Known as “Weed Day,” the origins behind 420 (pronounced four-twenty), as it is known, are hazy to say the least, but it has come to be part celebration of marijuana and marijuana culture and part call to action.
Take DCMJ, for example. The pro-pot group based in Washington is giving away free joints all day at the nation’s capitol – from “high” noon until about 5 p.m.
The handout is a way to bring attention to U.S. Attorney General Jeff Sessions’ federal crackdown on legalized marijuana despite 60 percent of Americans being in favor of legalization of some kind, according to a Gallop poll from last fall.
“Giving adults access to cannabis and individuals and small business owners legal protection in all 50 states is what the American people have been asking for — just take one look at last year’s election. It is time Congress remove cannabis from its Schedule I classification — and act,” Adam Eidinger, co-founder of DCMJ said in a statement. “On 420, we’ll celebrate adults making informed choices based on facts, rather than propaganda. Our demonstration will begin to lift the special-interest smokescreen giving Congress cover and preventing responsible cannabis laws from being enacted at the federal level.”
So far 18 states have legalized medical use of marijuana, and eight states and Washington, D.C., have legalized recreational use.
What is so special about 420 though?
Why 420? Metro will walk you through a few of the most likely theories on how these numbers came to represent pot culture in America.
A group of high school students from San Rafael, California, who coined their name because they like to hang out near a wall (creative, we know), are said to have first used 420 in connection with their 1971 quest to locate an abandoned cannabis crop they had heard about.
As legend has it, the students would meet beside a statue of Louis Pasteur on the grounds of their school at 4:20 p.m., referring to the meets as “4:20 Louis.”
They never did find the crop, but the term took on a life of its own — possibly thanks to Grateful Dead fans who hailed from the same area.
That Bob Dylan song

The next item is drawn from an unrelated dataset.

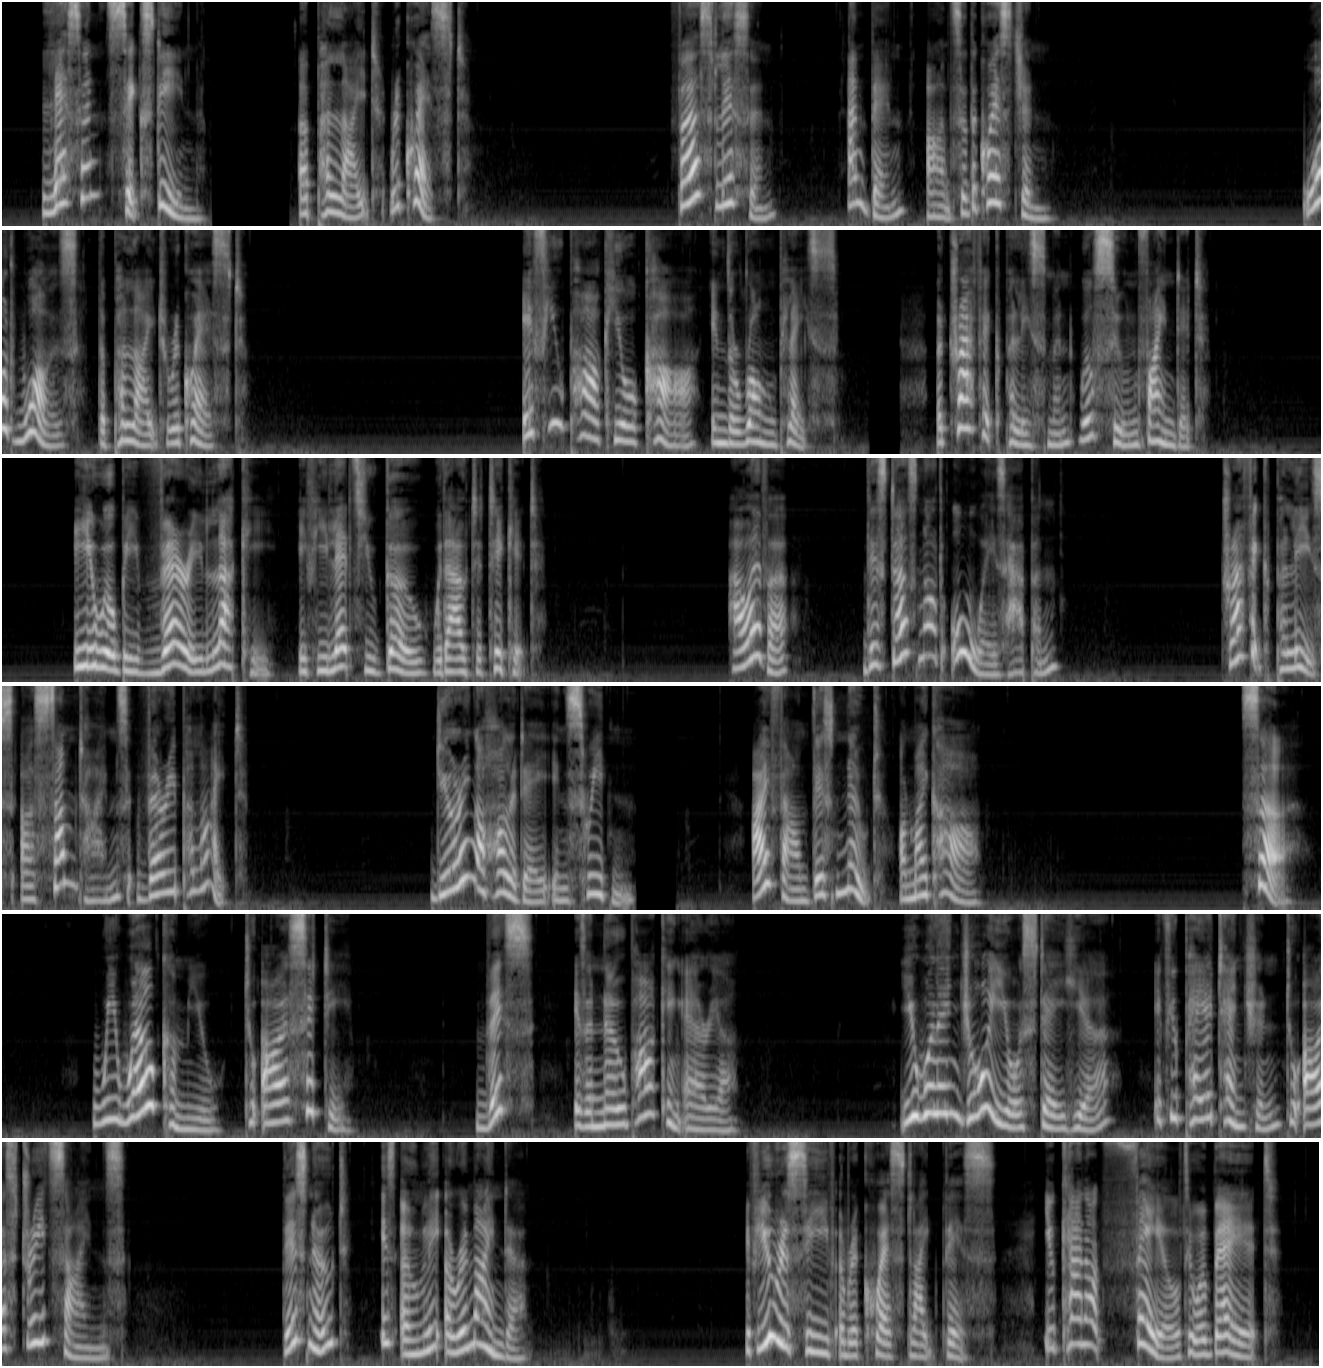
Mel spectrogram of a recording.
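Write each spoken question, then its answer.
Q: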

This one is a bit of a stretch, but some have attributed the origins of 420 to Bob Dylan’s song “Rainy Day Women #12 & 35.”

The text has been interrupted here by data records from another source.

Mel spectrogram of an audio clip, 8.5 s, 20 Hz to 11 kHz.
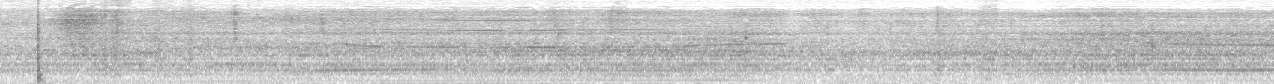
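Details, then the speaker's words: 2011-2023 Ford Super Duty diesel, one month after cold-side and hot-side turbo pipe install: thin whine/whistle rising and falling with throttle from front driver's side center, over low diesel rumble; loose hot-side pipe clamp at turbo, fixed by tightening. "You know, it kind of came from that area right in front of the driver's side, kind of center, make this little whine whistle sound."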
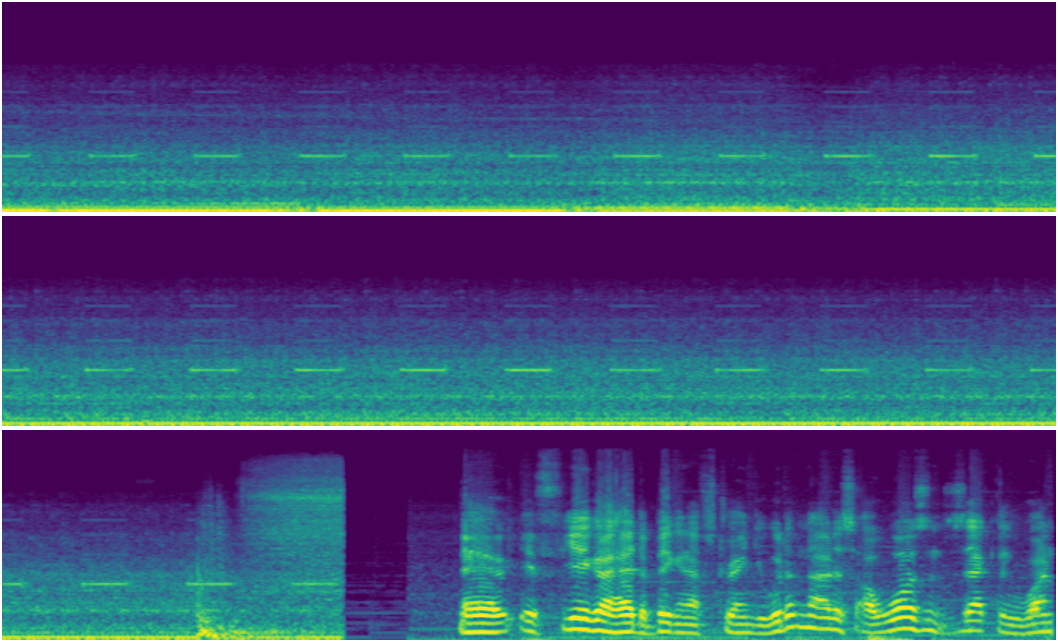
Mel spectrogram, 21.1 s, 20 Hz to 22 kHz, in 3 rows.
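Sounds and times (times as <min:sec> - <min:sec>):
truck reversing alarm beeping: 0:00.0 - 0:16.4
diesel engine running: 0:00.0 - 0:19.7.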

This song holds the famous lyric, “Everybody must get stoned.”
Naturally, if you multiply 12 by 35, you get 420. Who knew stoners were so good at math?